This is the stage that many people love because they share the cost of the drug with the insurance companies.
It is a stage where you pay 25 percent of the total cost of generic medications while the drug manufacturer pays for 75 percent.
On the other hand, the drug manufacturing company pays 70 percent of the total cost of branded-name drugs while the insurance company pays 5 percent. You will pay 25 percent.
Stage 4: Catastrophic coverage stage
This is the final stage of the Medicaid insurance plan. You can only enter this stage when your total payments reach $6,350. You will also pay a minimal amount as a copay or coinsurance.
Costs that count in a Medicare donut hole
Although all payments in your Medicare plan are important, there those that you can’t do without. They include the following:

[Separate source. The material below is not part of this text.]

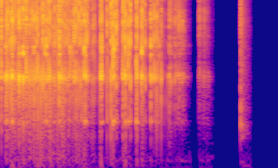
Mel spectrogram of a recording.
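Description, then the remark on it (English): Dice rattle and clatter across a hard surface in a dense burst of sharp clicks, then slow to a few scattered taps before settling on a two. Fairly loud, no voices. “Roll the dice.”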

• Plan deductibles
• Discount in brand-name drugs
This is however not a conclusive list. There are several other payments that you be forced to pay by the insurance company.
Here are some of the payments that don’t count:
• Pharmacy dispensing fees
• Monthly Medicare prescription premiums for drugs
• Cost for any prescription drugs not covered in your plan
How does one get out of the Medicare Donut Hole plan?
The amount of time one spends in a donut hole normally depends on the cost of drugs covered and the associated benefits. Not everybody will be able to reach the donut hole stage.
But if you manage to, then you will have to spend a specific amount of money on some prescription drugs.
This amount often changes in the course of every year. The amount comprises of your coinsurance and the deductibles for all covered drugs. It also includes the amount of discount paid by the manufacturer of brand-name drugs.
As mentioned earlier, the amount of money doesn’t factor in what you may as monthly premiums nor what your insurance company paid for prescription drugs. Additionally, anyone who qualifies for the ETRA Help program can’t reach the donut hole stage.
Tips on how to avoid the Medicare donut hole
It is always good to look for drugs with the best prices. This is even more important for people enrolled with the Medicare Part D program and have reached the donut hole stage.
Some people are always keen on the prices and drugs and will always compare them before purchasing. That’s why such people rarely find themselves inside the donut hole.
Here are a few tips that can help you avoid the Medicare donut hole:
1. Compare medical plans every year
One of the best places you can find and compare various medical plans is the government’s Medicare website.
Find out if the price of your prescription drug has increased and check if there’s another plan that can help you save money.
2. Discuss with your doctor ways through which you can save on prescription drugs
Some of the things you can suggest to your doctor is lowering the number of drugs you use, switching from brand-name drugs to generic ones, or even stopping medications that are no longer necessary.
3. Find out if the insurance company can offer better prices
Believe it or not, it is possible to get lower prices of drugs in a different pharmacy compared to what you are currently being charged. You can ask your medical plan service team to try and explore other options that offer lower prices.
4. Use cost calculators
You can also make use of cost calculators to find the best prices and avoid the Medicare donut hole. If you already have a Medicare Part D online account, then you can use the drug calculator tool to determine how much you need for your annual prescriptions.
The calculator will be able to show you how much the covered drugs are charged in different pharmacies.
5. Talk to your pharmacist and get less expensive drugs
Take time and go through the list of all your prescription drugs with your pharmacist. Ask what alternative they have and if there’s any you can cut down on the prices.
You can even find a combination of prescriptions that can still serve the purpose and discuss this with your doctor.
In a nutshell, not everyone will always reach the Medicare donut hole also known as the coverage gap. As a senior, you need to consider the above tips and other options that will help you save money on prescription drugs every year.